Yet there's plenty to be excited about, even with Western Digital's near-term hiccups. The biggest longer-term driver will be businesses shifting into the cloud. The COVID-19 pandemic has pushed businesses to move online and manage their data in the cloud. But this can't be done without data centers, where storage demand is going through the roof.
I also expect we'll see NAND flash memory become a staple in data centers. NAND has a much longer life span than hard disk drives and is viewed as far more reliable. This NAND flash focus in the data center space could have Western Digital raking in the big bucks by mid-decade.
In the near-term, don't discount the role Western Digital is playing in providing storage solutions for gaming consoles. Though new console debuts are usually few and far between, Western Digital is right in the sweet spot, with the PS5, Xbox Series X, and Xbox Series S slated for release this month.
Another exceptionally cheap stock opportunistic investors can buy right now is specialty drugmaker Alexion Pharmaceuticals (ALXN). Alexion chimes in with a forward P/E ratio of about 10, along with a PEG ratio of under 0.9. Generally, a PEG ratio below 1 is considered to be undervalued.
If you're wondering why Alexion isn't getting any respect, the best guess I can offer is that Wall Street is concerned about its long-term reliance on blockbuster drug Soliris. Investors may also be disappointed with Alexion's many acquisitions, which haven't always panned out.
But consider this: Alexion is specifically targeting ultra-rare indications. While developing therapies to treat very small pools of patients is risky, the rewards are enormous if successful. In particular, Alexion is facing virtually no competition in the indications it's targeted with Soliris. It's therefore facing almost no pushback for the monstrously high list price of its blockbuster drug.
What's more, Alexion has been burning the midnight oil and innovating to preserve its future. The development and approval of next-generation therapy Ultomiris will preserve the company's cash flow for probably another decade, if not longer. Ultomiris is designed to eventually replace Soliris, and it only needs to be administered every eight weeks as opposed to two weeks with Soliris. The approval of Ultomiris has likely put worries about Soliris' exclusivity to bed for good.
Walgreens Boots Alliance
Staying within the healthcare space, pharmacy chain Walgreens Boots Alliance (WBA 1.47%) also offers a boatload of value to patient investors. Walgreens can be purchased right now for about 8 times Wall Street's forward-year EPS estimate.
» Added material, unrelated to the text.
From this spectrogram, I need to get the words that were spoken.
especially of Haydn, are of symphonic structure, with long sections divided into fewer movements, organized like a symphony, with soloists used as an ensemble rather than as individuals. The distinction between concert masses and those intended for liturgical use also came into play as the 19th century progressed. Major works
Healthcare stocks are often highly recession-resistant, but not so much chain stocks like Walgreens. The COVID-19 pandemic has crushed foot traffic into pharmacy chains. Clinic sales are down, too, as consumers choose to stay home.
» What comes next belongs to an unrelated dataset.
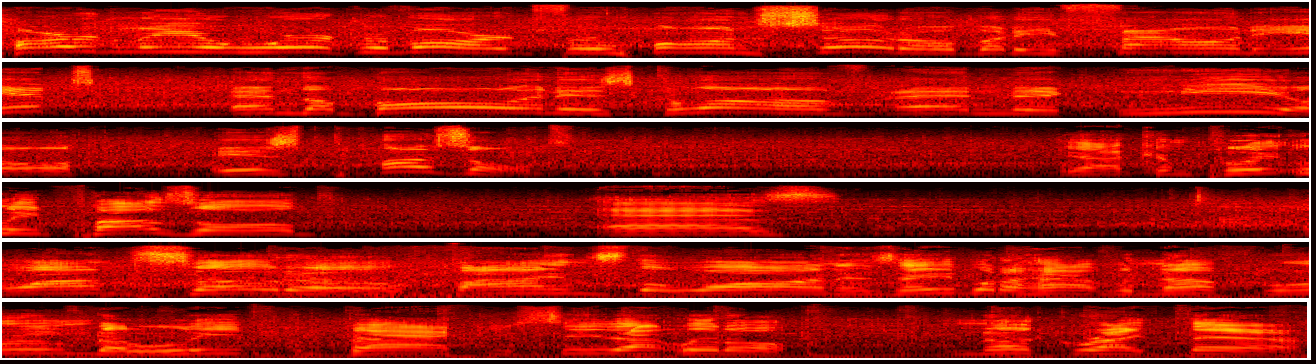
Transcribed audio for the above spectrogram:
Hardly a work of art for Juan Soto, but he found it and the ball in his glove, and McNeil is puzzled. Yeah, completely puzzled as Juan Soto finds the wall and is able to have enough room to leap back. You see that little nook right there.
Walgreens Boots Alliance's coming-of-age plan is what excites me about this company -- so much so that I bought this stock during the third quarter. Walgreens should be able to slash more than $2 billion from its annual expenditures, all while significantly strengthening its spending on digitization initiatives. This will translate into a higher percentage of sales derived online and will expand what consumers can pick up through Walgreens' drive-thru window.
Furthermore, Walgreens has partnered with VillageMD to install up to 700 full-service doctor's offices within its stores or property. The idea here is to create a single location for patients where they can seek full-service medical care and get their prescription filled by Walgreens' pharmacy. The hope is this more comprehensive service will attract patients with chronic conditions.
As one final note, Walgreens is working on a 44-year streak of increasing its base annual dividend and is currently yielding a healthy 4.4%. Fire away, value investors.